  2. ^ a b c Crompton, Janice (August 26, 2001). "California, Waynesburg and W&J: Colleges offer new programs, open facilities". Pittsburgh Post Gazette. Retrieved 2010-05-09. 
  3. ^ a b c d e f g Schackner, Bill (2005-06-05). "Philanthropy carries a whiff of scandal". Pittsburgh Post Gazette. Retrieved 2010-05-10. 
  4. ^ a b "Washington & Jefferson College 2008-2010 Catalog" (PDF). Course Catalog. Washington & Jefferson College. 2008. Retrieved 2010-05-09. 
  5. ^ a b "Washington & Jefferson Technology Center". Marks Landau Construction. 2008. Retrieved 2010-05-09. 
  6. ^ "Washington & Jefferson College Style Guide" (PDF). Washington & Jefferson College. 2005-11-07. Retrieved 2010-05-07. 
  7. ^ "W&J: Photo Gallery". Washington & Jefferson College. Retrieved 2010-05-09. 
  8. ^ "W&J: Computer Labs". Washington & Jefferson College. Retrieved 2010-05-09. 
  9. ^ a b "New Statues to be Unveiled at W&J". Washington & Jefferson College. 2007-05-15. Retrieved 2010-05-09. 
  10. ^ "W&J: Information Technology Leadership versus IT". Washington & Jefferson College. Retrieved 2010-05-10. 
  11. ^ "W&J: Information Technology Leadership". Washington & Jefferson College. Retrieved 2010-05-10. 
  12. ^ "Congressman Murtha Tours Technology Center" (PDF). W&J Magazine. Washington & Jefferson College. Winter 2002. Retrieved 2010-05-09. 
  13. ^ Smydo, Joe (2003-07-27). "W&J training will keep National Guardsmen wired around the world". Pittsburgh Post Gazette. Retrieved 2010-05-10. 
  14. ^ a b Crompton, Janice (2008-12-14). "Prosecutors fear W&J alumnus will flee". Pittsburgh Post Gazette. Retrieved 2010-05-10. 
  15. ^ Wakin, Daniel J. (2008-11-19). "Music Patron Is Convicted of Fraud". The New York Times. Retrieved 2010-05-12. 
  16. ^ Blumenthal, Ralph (2003-06-07). "A Promise Unkept, A Donor Unsung". The New York Times. Retrieved 2010-05-11. 

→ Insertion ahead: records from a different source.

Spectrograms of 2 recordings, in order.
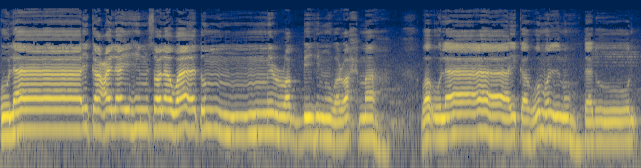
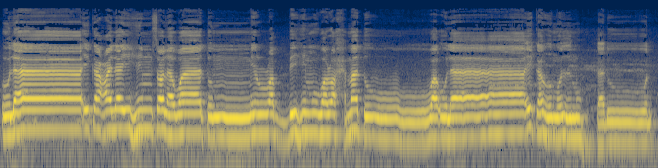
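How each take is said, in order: First: It pauses after the middle phrase. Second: It runs straight through without pausing. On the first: "আমি এখানে থামছি" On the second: "মিলিয়ে পড়লে কীরকম হবে?"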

  17. ^ "Business news briefs: Vilar, W&J trustee, found guilty of fraud". Pittsburgh Post Gazette. 2008-11-20. Retrieved 2010-05-10. 
  18. ^ a b "Campaign Takes Comprehensive Approach" (PDF). W&J Magazine. Washington & Jefferson College. Summer 2002. Retrieved 2010-05-09. 
  19. ^ "Revolutionary! Progress: Foundation Support" (PDF). W&J Magazine. Washington & Jefferson College. Winter 2003. Retrieved 2010-05-09. 
  20. ^ "HIGHER EDUCATION:Authority approves bond". Pittsburgh Post Gazette. April 27, 2002. Retrieved 2010-05-10. 
  21. ^ "Mitchell Leaves Visible Legacy at W&J" (PDF). W&J Magazine. Washington & Jefferson College. Summer 2004. Retrieved 2010-05-09. 

External links[edit]

Media related to Technology Center (Washington & Jefferson College) at Wikimedia Commons